Open marriages are like Istanbul

The Valentine’s Day episode of the excellent This American Life program is well worth a listen: its theme is “people who have been in the same relationship for years” and it’s a welcome respite from the love is everything meme that soaks this season.

My favourite part of the episode is the essay Istanbul by Canadian writer and broadcaster Ian Brown. Here is Brown on “open marriage:”

That’s why monogamy has such a bad reputation: it’s boring. Monogamy is the habit of not acting on what you want. I even hate the word itself: it sounds so staid, so bourgeois. Monogamy. Like a board game. The approximation of excitement. Sometimes of course I hear about “open marriages.” Jung had one. Sartre had one. Henry Miller, Dickens, Freud. I hear about open marriages and they seem like some fabulous exotic city that I’ve always wanted to visit, but never seem to get to. Istanbul. Open marriages are like Istanbul: some ancient, mysterious place where there are minarets and strange music, where one entire civilization suddenly ends and a whole new stranger one begins. A whole new religion even. The mysterious east. I’ve always wanted to go to Istanbul.

You only have a few more days to grab the free MP3 of this episode — it’s oddly available only for a week after it’s first broadcast.

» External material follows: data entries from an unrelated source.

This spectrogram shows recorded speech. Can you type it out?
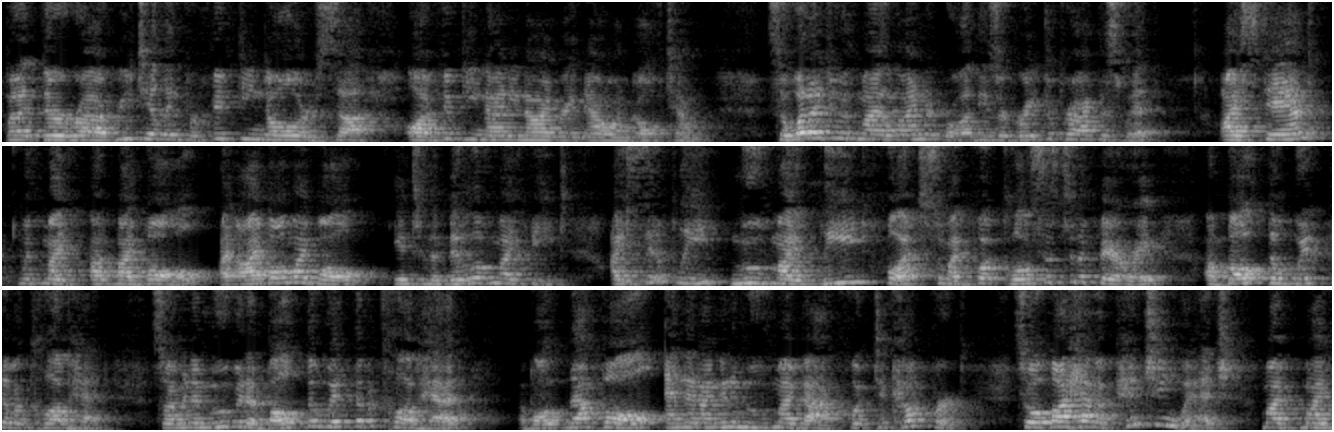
but they're uh, retailing for $15 uh, on $15.99 right now on Golf Town. So what I do with my alignment rod, these are great to practice with. I stand with my, uh, my ball, I eyeball my ball into the middle of my feet. I simply move my lead foot, so my foot closest to the fairway, about the width of a club head. So I'm going to move it about the width of a club head about that ball, and then I'm going to move my back foot to comfort. So if I have a pitching wedge, my, my,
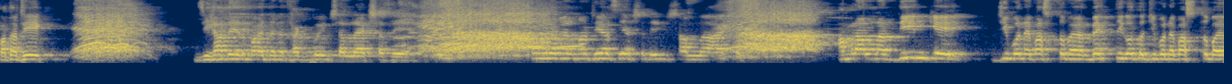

If you like what you hear on This American Life, here are three additional things you might want to check out:


oliver's picture
oliver on February 20, 2008 - 19:44 Permalink

Of course, the concept of the exotic destination presupposes a place to come home to. Being an expat or a foreign correspondent doesn’t seem romantic to me. I’d miss home. I think also exotic lifestyles presuppose exotic people—like James Bond. I don’t know that I’ve met any exotic people.

Peter Rukavina's picture
Peter Rukavina on February 20, 2008 - 20:35 Permalink

I met some exotic people on a commune in northeastern Ontario on a freezing cold New Years Eve many years ago. They slept in bunks and did not use toothpaste. There was a lot of bannock. It was not at all James Bond like.